*What you will do*.
If a record holds a picture, drop the picture and repeat everything else word for word.

_ _ _ _ _

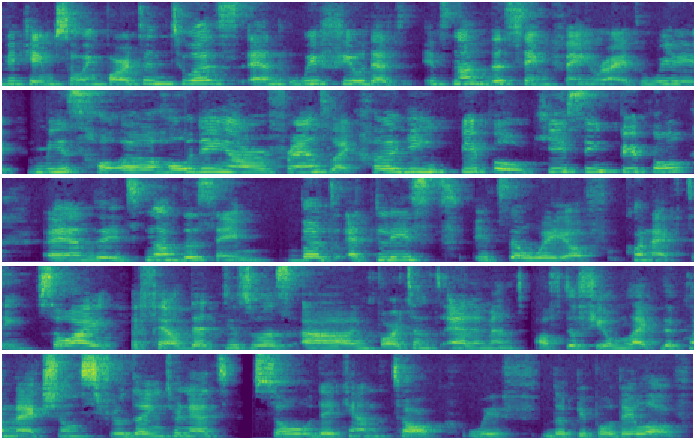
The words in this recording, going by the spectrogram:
became so important to us and we feel that it's not the same thing right? We miss ho- uh, holding our friends like hugging people kissing people and it's not the same. But at least it's a way of connecting. So i, I felt that this was an important element of the film like the connections through the internet so they can talk with the people they love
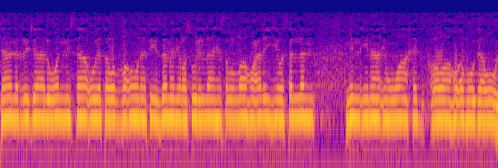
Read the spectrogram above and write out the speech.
كان الرجال والنساء يتوضؤون في زمن رسول الله صلى الله عليه وسلم من إناء واحد رواه أبو داود.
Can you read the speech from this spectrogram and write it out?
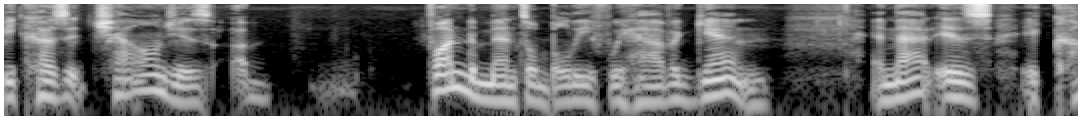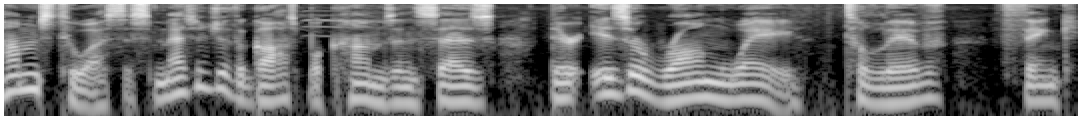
because it challenges a fundamental belief we have again. And that is, it comes to us, this message of the gospel comes and says, there is a wrong way to live, think,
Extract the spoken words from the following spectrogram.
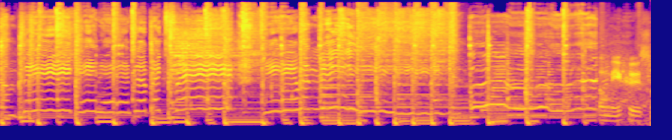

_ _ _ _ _

*Result of the task*.
The words in this recording, going by the spectrogram:
became so important to us and we feel that it's not the same thing right? We miss ho- uh, holding our friends like hugging people kissing people and it's not the same. But at least it's a way of connecting. So i, I felt that this was an important element of the film like the connections through the internet so they can talk with the people they love
Read the spectrogram above and write out the speech.
كان الرجال والنساء يتوضؤون في زمن رسول الله صلى الله عليه وسلم من إناء واحد رواه أبو داود.
Can you read the speech from this spectrogram and write it out?
because it challenges a fundamental belief we have again. And that is, it comes to us, this message of the gospel comes and says, there is a wrong way to live, think,
Extract the spoken words from the following spectrogram.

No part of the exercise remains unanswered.